> [Aim of the task] If any record holds an image, omit the image and print the rest exactly.

Items from a data source
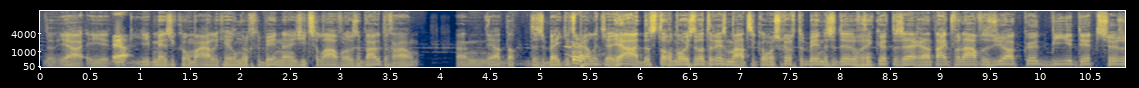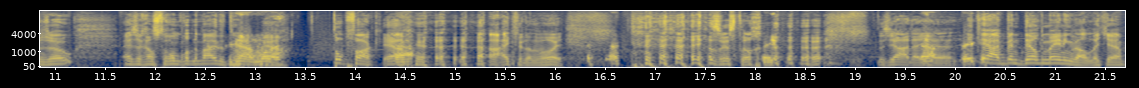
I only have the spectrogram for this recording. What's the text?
Ja, je, Ja. je mensen komen eigenlijk heel nuchter binnen. En je ziet ze laveloos naar buiten gaan. En ja, dat is een beetje het spelletje. Ja, dat is toch het mooiste wat er is, maat. Ze komen schuchter binnen, ze durven geen kut te zeggen. Aan het eind van de avond is ja, kut, bier, dit, zus en zo. En ze gaan strompelend naar buiten toe. Ja, mooi. topvak, ja. Ja. ik vind dat mooi. ja, zo is het toch? dus ja, nee, Ja, eh, ik, ja, ik ben deel die mening wel. Dat je,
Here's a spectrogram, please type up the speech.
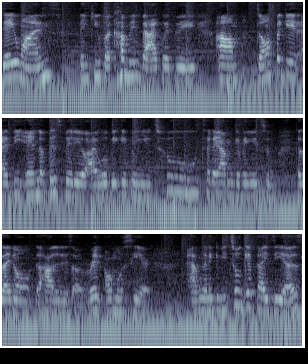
day ones thank you for coming back with me. Um, don't forget at the end of this video I will be giving you two today I'm giving you two because I know the holidays are right almost here. I'm gonna give you two gift ideas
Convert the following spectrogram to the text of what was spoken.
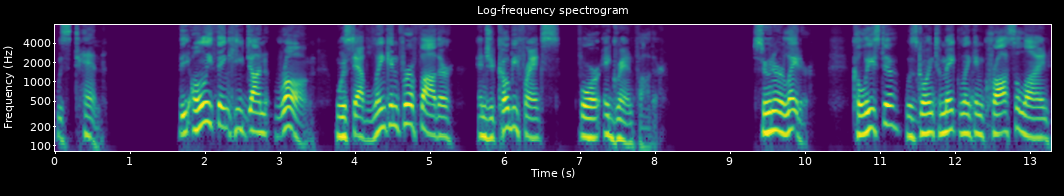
was 10. The only thing he'd done wrong was to have Lincoln for a father and Jacoby Franks for a grandfather. Sooner or later, Callista was going to make Lincoln cross a line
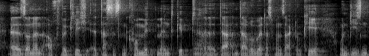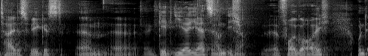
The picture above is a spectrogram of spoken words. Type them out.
äh, sondern auch wirklich, äh, dass es ein Commitment gibt Ja. äh, da, darüber, dass man sagt, okay, und diesen Teil des Weges ähm, äh, geht ihr jetzt Ja, und ich ja. äh, folge euch. Und,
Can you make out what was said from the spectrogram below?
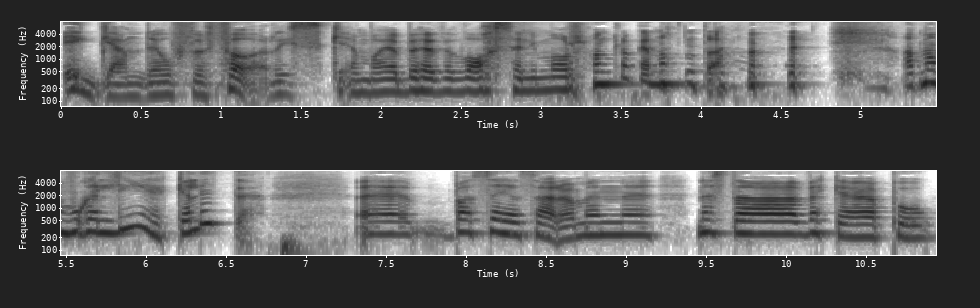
äggande och förförisk än vad jag behöver vara sen imorgon klockan åtta. att man vågar leka lite. Eh, bara säga så här, men eh, nästa vecka på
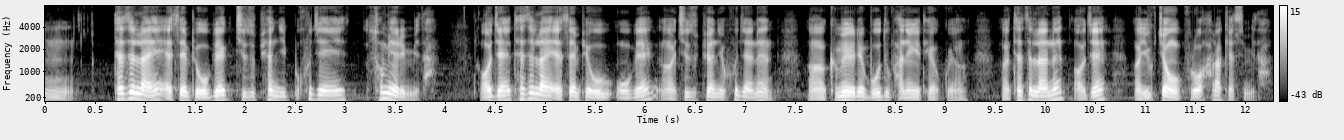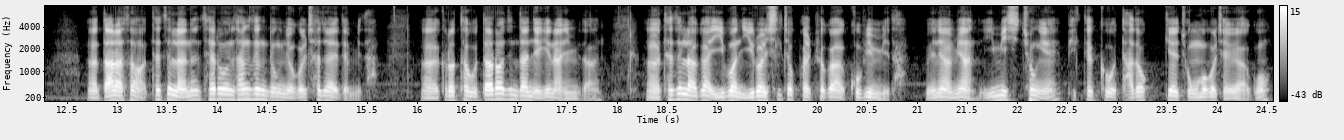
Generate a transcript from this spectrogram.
음, 테슬라의 S&P 500 지수 편입 호재의 소멸입니다. 어제 테슬라의 S&P 500 어, 지수 편입 호재는 어, 금요일에 모두 반영이 되었고요. 어, 테슬라는 어제 어, 6.5% 하락했습니다. 어, 따라서 테슬라는 새로운 상승 동력을 찾아야 됩니다. 어, 그렇다고 떨어진다는 얘기는 아닙니다. 어, 테슬라가 이번 1월 실적 발표가 고비입니다. 왜냐하면 이미 시총에 빅테크 다섯 개 종목을 제외하고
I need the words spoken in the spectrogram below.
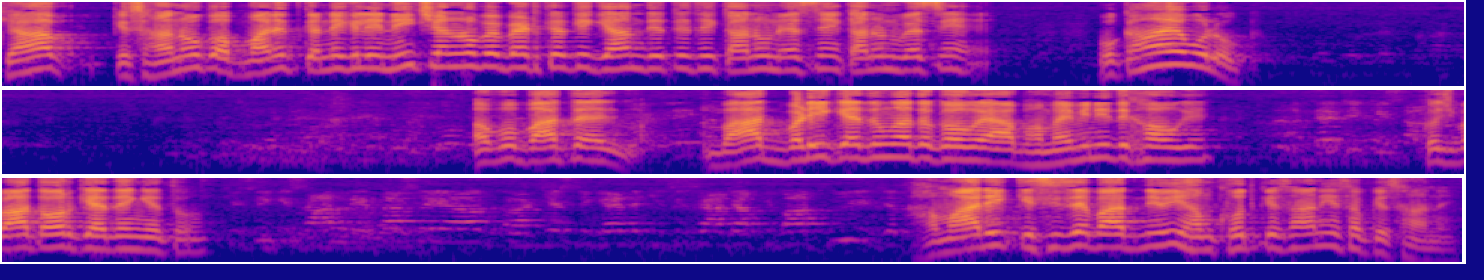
क्या आप किसानों को अपमानित करने के लिए नहीं चैनलों पे बैठ करके ज्ञान देते थे, कानून ऐसे हैं, कानून वैसे हैं? वो कहाँ है वो लोग? अब वो बात है, बात बड़ी कह दूँगा तो कहोगे आप हमें भी नहीं दिखाओगे। कुछ बात और कह देंगे तो। हमारी किसी से बात नहीं हुई, हम खुद किसान ही सब किसान हैं।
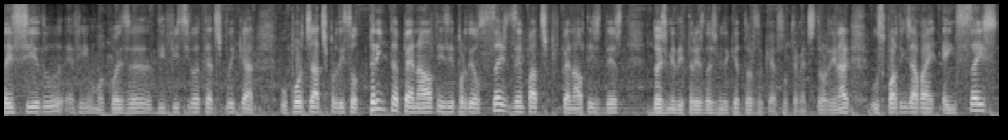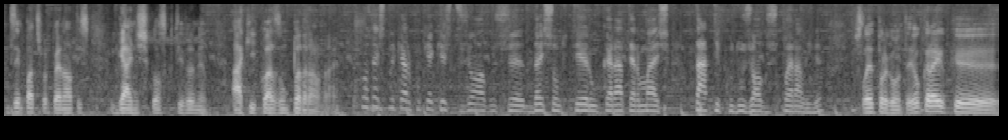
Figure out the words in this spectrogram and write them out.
tem sido, enfim, uma coisa difícil até de explicar. O Porto já desperdiçou 30 penaltis e perdeu 6 desempates por penaltis desde 2013-2014, o que é absolutamente extraordinário. O Sporting já vai em 6 desempates por penaltis ganhos consecutivamente. Há aqui quase um padrão, não é? Consegue explicar porque é que estes jogos deixam de ter o caráter mais tático dos jogos para a Liga? Excelente pergunta. Eu creio que,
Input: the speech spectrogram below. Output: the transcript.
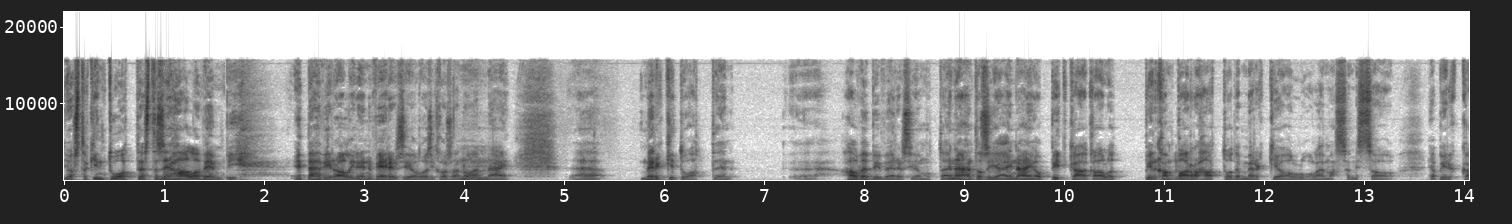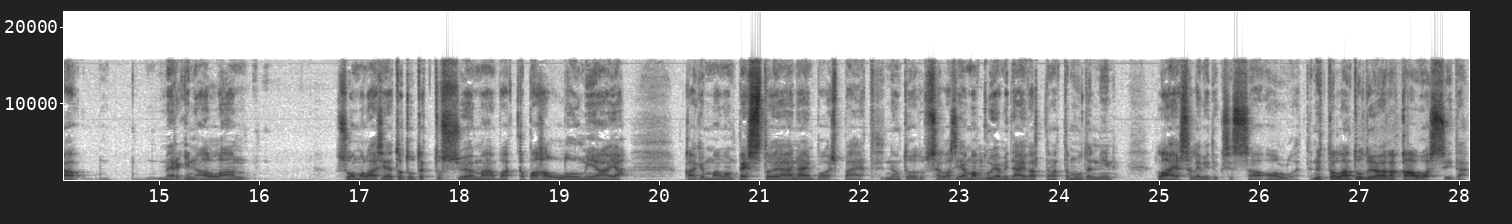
jostakin tuotteesta se halvempi, epävirallinen versio, voisiko sanoa mm. näin, äh, merkkituotteen äh, halvempi versio, mutta enää tosiaan ei näin ole pitkään aikaa ollut. Pirkan mm. parhaat tuotemerkki on ollut olemassa, missä on, ja Pirkka merkin alla on suomalaisia totutettu syömään vaikkapa halloumia ja kaiken maailman pestoja ja näin poispäin, että sinne on tuotu sellaisia makuja, mm. mitä ei välttämättä muuten niin laajassa levityksessä on ollut. Että nyt ollaan tultu jo aika kauas siitä,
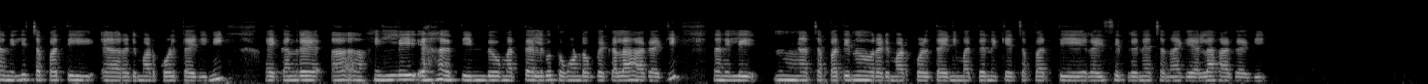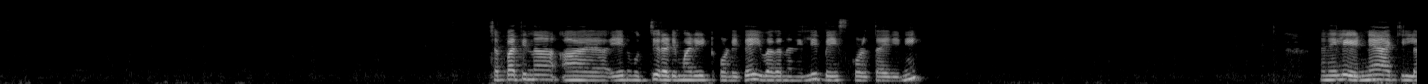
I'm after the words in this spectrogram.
ನಾನು ಇಲ್ಲಿ ಚಪಾತಿ ರೆಡಿ ಮಾಡ್ಕೊಳ್ತಾ ಇದ್ದೀನಿ. ಯಾಕಂದ್ರೆ ಇಲ್ಲಿ ತಿಂದು ಮತ್ತೆ ಅಲ್ಲಿಗೂ ಹೋಗ್ಬೇಕಲ್ಲ ಹಾಗಾಗಿ ನಾನು ಇಲ್ಲಿ ಚಪಾತಿನೂ ರೆಡಿ ಮಾಡ್ಕೊಳ್ತಾ ಇದ್ದೀನಿ. ಮಧ್ಯಾಹ್ನಕ್ಕೆ ಚಪಾತಿ ರೈಸ್ ಇದ್ರೇನೆ ಚೆನ್ನಾಗಿ ಅಲ್ಲ, ಹಾಗಾಗಿ. ಚಪಾತಿನ ಏನು ಉಜ್ಜಿ ರೆಡಿ ಮಾಡಿ ಇಟ್ಕೊಂಡಿದ್ದೆ. ಇವಾಗ ನಾನಿಲ್ಲಿ ಬೇಯಿಸ್ಕೊಳ್ತಾ ಇದ್ದೀನಿ. ನಾನಿಲ್ಲಿ ಎಣ್ಣೆ ಹಾಕಿಲ್ಲ.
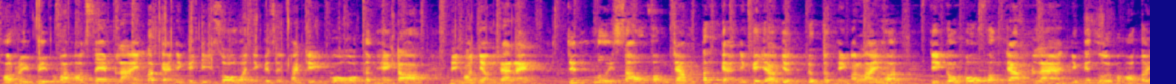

> [Your solution]
I only have the spectrogram for this recording. What's the text?
Ja, je, Ja. je mensen komen eigenlijk heel nuchter binnen. En je ziet ze laveloos naar buiten gaan. En ja, dat is een beetje het spelletje. Ja, dat is toch het mooiste wat er is, maat. Ze komen schuchter binnen, ze durven geen kut te zeggen. Aan het eind van de avond is ja, kut, bier, dit, zus en zo. En ze gaan strompelend naar buiten toe. Ja, mooi. topvak, ja. Ja. ik vind dat mooi. ja, zo is het toch? dus ja, nee, Ja, eh, ik, ja, ik ben deel die mening wel. Dat je,
Here's a spectrogram, please type up the speech.
day ones thank you for coming back with me. Um, don't forget at the end of this video I will be giving you two today I'm giving you two because I know the holidays are right almost here. I'm gonna give you two gift ideas
Convert the following spectrogram to the text of what was spoken.
was 10. The only thing he'd done wrong was to have Lincoln for a father and Jacoby Franks for a grandfather. Sooner or later, Callista was going to make Lincoln cross a line
The picture above is a spectrogram of spoken words. Type them out.
äh, sondern auch wirklich, äh, dass es ein Commitment gibt Ja. äh, da, darüber, dass man sagt, okay, und diesen Teil des Weges ähm, äh, geht ihr jetzt Ja, und ich ja. äh, folge euch. Und,
Can you make out what was said from the spectrogram below?
äggande och förförisk än vad jag behöver vara sen imorgon klockan åtta. att man vågar leka lite. Eh, bara säga så här, men eh, nästa vecka på
Generate a transcript from this spectrogram.
음, 테슬라의 S&P 500 지수 편입 호재의 소멸입니다. 어제 테슬라의 S&P 500 어, 지수 편입 호재는 어, 금요일에 모두 반영이 되었고요. 어, 테슬라는 어제 어, 6.5% 하락했습니다. 어, 따라서 테슬라는 새로운 상승 동력을 찾아야 됩니다. 어, 그렇다고 떨어진다는 얘기는 아닙니다. 어, 테슬라가 이번 1월 실적 발표가 고비입니다. 왜냐하면 이미 시총에 빅테크 다섯 개 종목을 제외하고
I need the words spoken in the spectrogram below.
क्या आप किसानों को अपमानित करने के लिए नहीं चैनलों पे बैठ करके ज्ञान देते थे, कानून ऐसे हैं, कानून वैसे हैं? वो कहाँ है वो लोग? अब वो बात है, बात बड़ी कह दूँगा तो कहोगे आप हमें भी नहीं दिखाओगे। कुछ बात और कह देंगे तो। हमारी किसी से बात नहीं हुई, हम खुद किसान ही सब किसान हैं।
Figure out the words in this spectrogram and write them out.
tem sido, enfim, uma coisa difícil até de explicar. O Porto já desperdiçou 30 penaltis e perdeu 6 desempates por penaltis desde 2013-2014, o que é absolutamente extraordinário. O Sporting já vai em 6 desempates por penaltis ganhos consecutivamente. Há aqui quase um padrão, não é? Consegue explicar porque é que estes jogos deixam de ter o caráter mais tático dos jogos para a Liga? Excelente pergunta. Eu creio que,
Input: the speech spectrogram below. Output: the transcript.
jostakin tuotteesta se halvempi, epävirallinen versio, voisiko sanoa mm. näin, äh, merkkituotteen äh, halvempi versio, mutta enää tosiaan ei näin ole pitkään aikaa ollut. Pirkan mm. parhaat tuotemerkki on ollut olemassa, missä on, ja Pirkka merkin alla on suomalaisia totutettu syömään vaikkapa halloumia ja kaiken maailman pestoja ja näin poispäin, että sinne on tuotu sellaisia makuja, mm. mitä ei välttämättä muuten niin laajassa levityksessä on ollut. Että nyt ollaan tultu jo aika kauas siitä,
I'm after the words in this spectrogram.
ನಾನು ಇಲ್ಲಿ ಚಪಾತಿ ರೆಡಿ ಮಾಡ್ಕೊಳ್ತಾ ಇದ್ದೀನಿ. ಯಾಕಂದ್ರೆ ಇಲ್ಲಿ ತಿಂದು ಮತ್ತೆ ಅಲ್ಲಿಗೂ ಹೋಗ್ಬೇಕಲ್ಲ ಹಾಗಾಗಿ ನಾನು ಇಲ್ಲಿ ಚಪಾತಿನೂ ರೆಡಿ ಮಾಡ್ಕೊಳ್ತಾ ಇದ್ದೀನಿ. ಮಧ್ಯಾಹ್ನಕ್ಕೆ ಚಪಾತಿ ರೈಸ್ ಇದ್ರೇನೆ ಚೆನ್ನಾಗಿ ಅಲ್ಲ, ಹಾಗಾಗಿ. ಚಪಾತಿನ ಏನು ಉಜ್ಜಿ ರೆಡಿ ಮಾಡಿ ಇಟ್ಕೊಂಡಿದ್ದೆ. ಇವಾಗ ನಾನಿಲ್ಲಿ ಬೇಯಿಸ್ಕೊಳ್ತಾ ಇದ್ದೀನಿ. ನಾನಿಲ್ಲಿ ಎಣ್ಣೆ ಹಾಕಿಲ್ಲ.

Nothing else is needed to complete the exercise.